Here we have a situation where Russia is giving Washington a tiny dose of its own bitter medicine and the reaction was, as to be expected, extreme to say the least. That is because, more than any other place on the planet, South America has been the private hunting grounds for US policymakers, and to suddenly have Russia show up in the Western hemisphere and take a direct interest in Venezuela is just too much. It is no secret that the United States is pursuing regime change in Caracas against the democratically elected President Nicolas Maduro. Despite Venezuela having some of the most transparent elections in the world, with voting machines that provide physical receipts, the Trump administration has taken it upon itself to elect the Venezuelan president instead.
An estimated 80 percent of Venezuelans had never heard of Juan Guaido in January of this year, but that all changedwhen he got a phone call from US Vice President Mike Pence.
Suddenly, Guaido had gone from relative obscurity to the puppet leader of the Latin American country. The US media then swung into action, providing some bogus democratic credentials to bolster the image of Washington’s man in Caracas, who, by the way, has promised to open up Venezuela’s oil industry to foreign companies.
Now, in a page that appears torn straight out of Ukraine’s 2014 Maidan uprising tragedy, where the late US Senator John McCain told a crowd in Kiev “We are here to support your cause,” the puppet named Guaido has announced “tactical actions” that will start next week after a nationwide protest designed to topple Maduro. With any luck, the Venezuelan people will avoid, like the Syrian people managed to do with Russian intervention, the tragic fate that has struck down numerous sovereign states over the years that lacked the power to defend themselves.
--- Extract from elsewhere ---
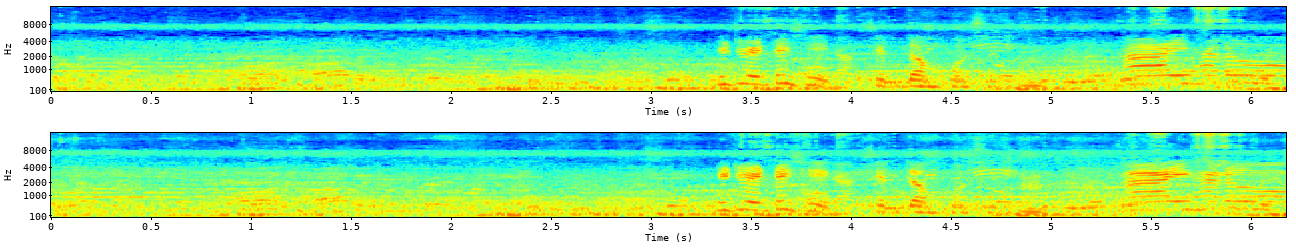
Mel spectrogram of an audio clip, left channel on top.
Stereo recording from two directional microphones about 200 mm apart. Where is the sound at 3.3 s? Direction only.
30° left (ahead or behind).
And with an additional stroke of luck, the United States and Russia will be able to avoid any accidental clashes that may result from yet another regime change attempt by the United States.
It’s a painful expression to hear, but it is during dangerous times like these when we Americans would do well to heed the crude advice that has been uttered by millions of tormented people over the last two decades of US military misadventures: ‘Yankee go home!’